"We've known all along that we are making history, but we didn't know how much this history means," said Sue Gootson, a volunteer coordinator in conservative Walworth County. "The country and the world are watching what we are doing today."
"It was an amazing coming together of people, many whom have never been involved in politics before," added Richard Schwalb, a coordinator in Milwaukee County.
No candidate yet
Although no Democratic candidates have formally announced their intentions to run, there is a long list of names being floated around in the media.
A new poll shows Walker's rival in the 2010 gubernatorial election, Milwaukee Mayor Tom Barrett, is leading in the polls. But at least one expert says the election will be decided based on Walker's popularity – not the candidate that runs against him.

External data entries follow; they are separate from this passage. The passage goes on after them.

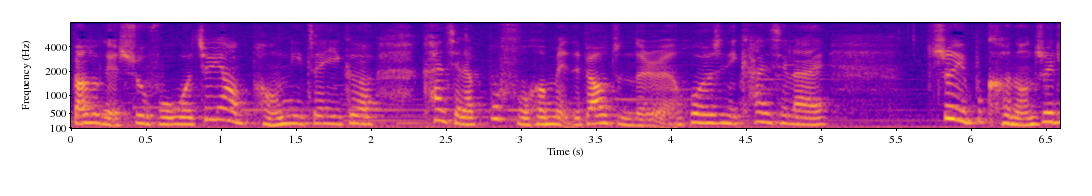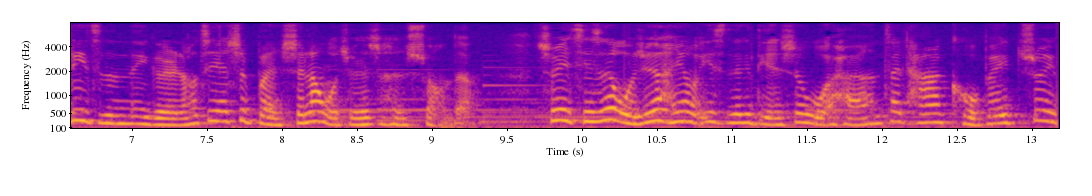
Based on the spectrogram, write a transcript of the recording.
标准给束缚，我就要捧你这一个看起来不符合美的标准的人，或者是你看起来最不可能、最励志的那个人，然后这件事本身让我觉得是很爽的。所以其实我觉得很有意思的一个点是，我好像在他口碑最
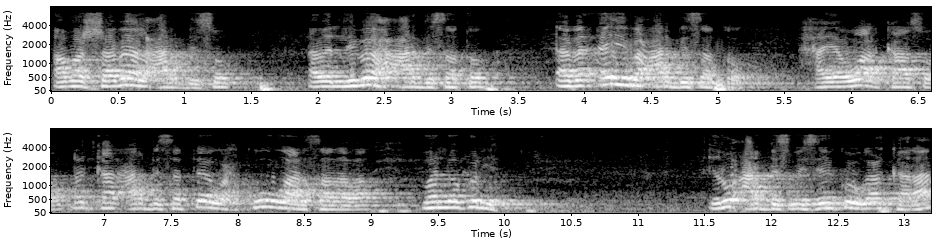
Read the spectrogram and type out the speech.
ama shabeel carbiso ama libaax carbisato ama ayba carbisato xayawaankaasoo dhankaad carbisatee wax ku ugaarsadaba waa la ogolya inuu carbismay see ku ogaan karaa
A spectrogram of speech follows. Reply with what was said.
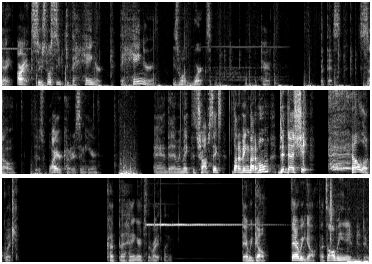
Okay. All right. So you're supposed to get the hanger. The hanger is what works, apparently, with this. So there's wire cutters in here, and then we make the chopsticks. Bada bing, bada boom. Did that shit hella quick. Cut the hanger to the right length. There we go. There we go. That's all we needed to do.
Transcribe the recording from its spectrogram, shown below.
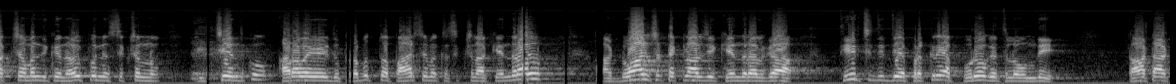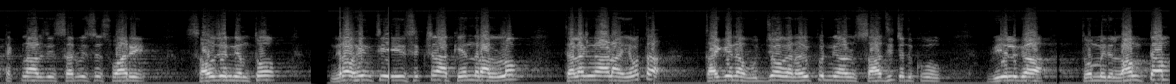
లక్ష మందికి నైపుణ్య శిక్షణను ఇచ్చేందుకు అరవై ఐదు ప్రభుత్వ పారిశ్రామిక శిక్షణ కేంద్రాలు అడ్వాన్స్డ్ టెక్నాలజీ కేంద్రాలుగా తీర్చిదిద్దే ప్రక్రియ పురోగతిలో ఉంది. టాటా టెక్నాలజీ సర్వీసెస్ వారి సౌజన్యంతో నిర్వహించే ఈ శిక్షణా కేంద్రాల్లో తెలంగాణ యువత తగిన ఉద్యోగ నైపుణ్యాలను సాధించేందుకు వీలుగా తొమ్మిది లాంగ్ టర్మ్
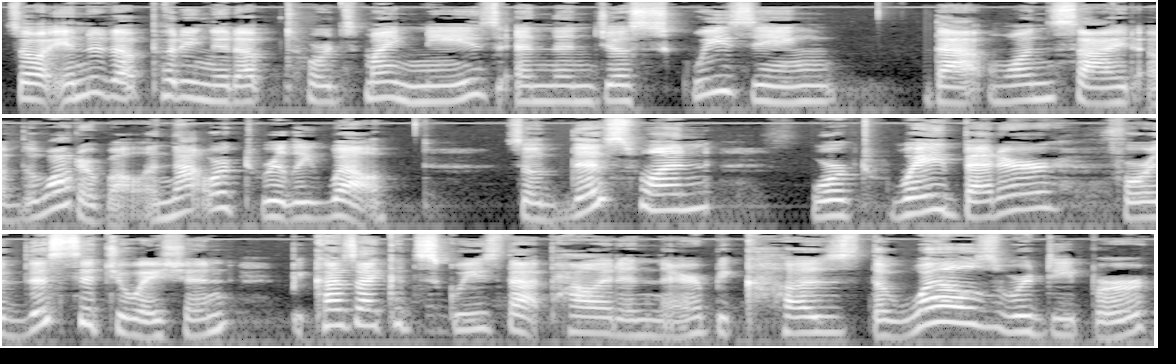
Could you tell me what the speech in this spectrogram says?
So I ended up putting it up towards my knees and then just squeezing that one side of the water well, and that worked really well. So this one worked way better for this situation because I could squeeze that palette in there because the wells were deeper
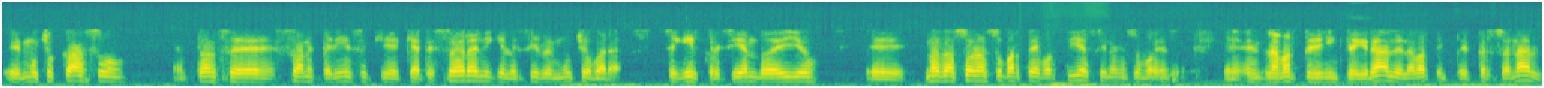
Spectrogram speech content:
en muchos casos, entonces son experiencias que, atesoran y que les sirven mucho para seguir creciendo ellos, eh, no tan solo en su parte deportiva, sino en, su, en, la parte integral, en la parte personal.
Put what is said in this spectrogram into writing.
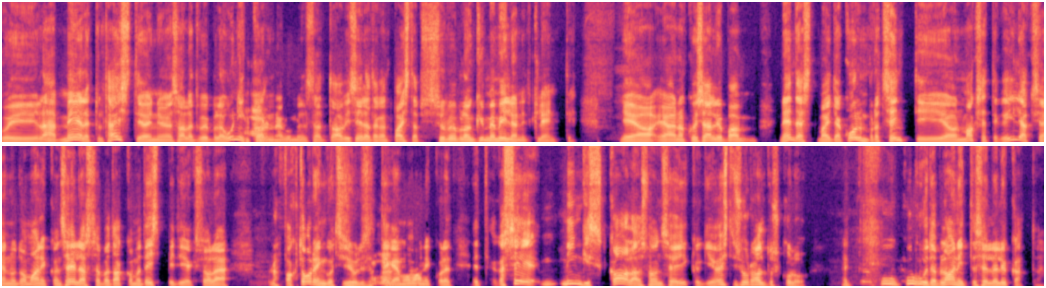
kui läheb meeletult hästi, on ju, ja sa oled võib-olla unicorn mm, nagu meil sealt Taavi selja tagant paistab, siis sul võib-olla on kümme miljonit klienti. ja, ja noh, kui seal juba nendest, ma ei tea, kolm protsenti on maksetega hiljaks jäänud, omanik on seljas, sa pead hakkama teistpidi, eks ole. noh, faktoringut sisuliselt mm tegema omanikule, et, et kas see mingis skaalas on see ikkagi hästi suur halduskulu? et kuhu, kuhu te plaanite selle lükata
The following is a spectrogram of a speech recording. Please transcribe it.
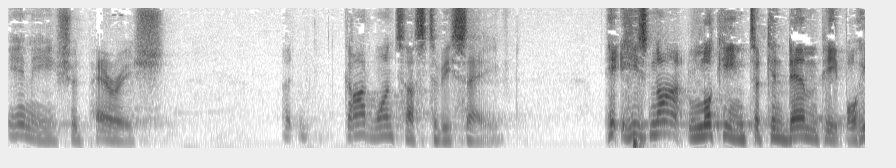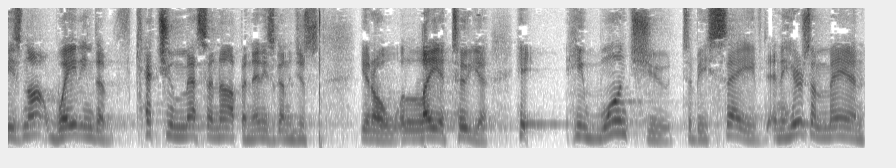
any should perish. God wants us to be saved. He's not looking to condemn people. He's not waiting to catch you messing up and then he's going to just, you know, lay it to you. He wants you to be saved. And here's a man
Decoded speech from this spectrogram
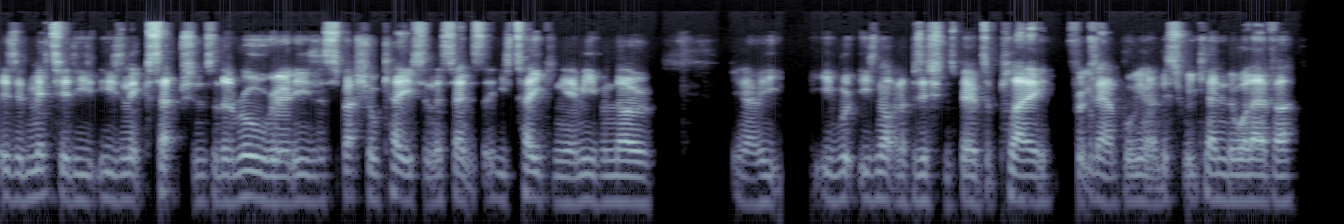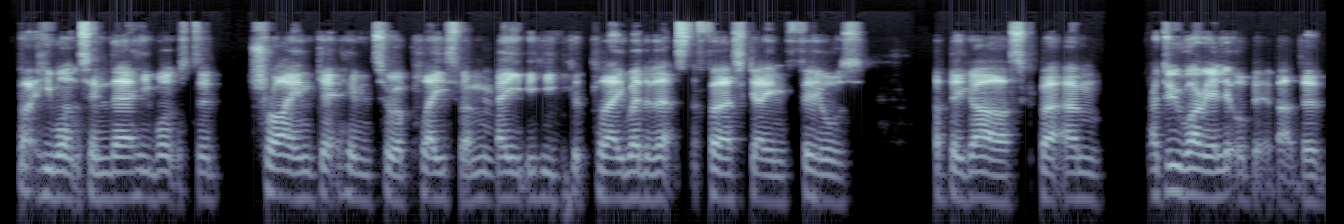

"It doesn't really matter who you put up against Walker, because voters pretty much made up their mind a year ago," said Dennis Dresang, a political science professor at the University of Wisconsin's La Follette School of Public Affairs.
Democratic Party of Wisconsin Chairman Mike Tate said a primary seems likely, and he thinks it could be a positive thing for the party.
"You'll have candidates traveling across the state for six or plus weeks...I think it will be a positive campaign focused on Scott Walker's failures," he said.
Road to recall
Under state statute, the state's Government Accountability Board has 31 days to verify the signatures and order the recall election to be held six weeks later. Kevin Kennedy, the Director of the state's Government Accountability Board, already said he plans to file for an extension in court to give his staff more time to verify the 1.9 million signatures. He said he does not yet know how long of an extension he will request.
Kennedy said his staff will flag any obviously fictitious names for further inspection. The names will be inspected for duplication and published on the agency's website when they have been scanned. Walker will also have the opportunity to challenge the signatures.
Tate said the Democrats have made an effort to flag invalid signatures to the best of their ability, but he said he expects some invalid signatures will be found in the process. Just over 9 percent of the signatures submitted in last year's recall election against Republican state senators were invalidated, and he said he has no reason to believe that percentage would be higher in this recall election.
"We very clearly believe there is no challenge both legal or otherwise that will prevent things from going forward,” Tate said. “Scott Walker is going to be recalled. It’s just a matter of how long the Walker campaign and the Government Accountability Board want to drag out an election.”
Jeremy Levinson, an attorney representing the Democratic Party of Wisconsin in the recall effort, said the recall election should be triggered as soon as the number of signatures have been counted.
“The process is designed to decide whether the citizens of Wisconsin have gotten enough signatures to properly exercise their right to recall, and once that is determined, any further delay is a violation of the rights of those that signed the Walker petition and any of the other petitions,” Levinson said.
In a statement, Republican Party of Wisconsin Chairman Brad Courtney called the recall effort "baseless" and "shameful," saying it will saddle Wisconsin taxpayers with more than $9 million in unbudgeted costs.
"Regardless of what the radical left may believe, Wisconsin families will continue to stand with Governor Walker, who has balanced a $3.6 billion budget deficit without raising taxes, and created thousands of new jobs,” he said.
Walker was fundraising in New York today, but in a statement, he said he expects to overcome the recall.
“Instead of going back to the days of billion dollar budget deficits, double digit tax increases and record job loss, I expect Wisconsin voters will stand with me and keep moving Wisconsin forward,” he said.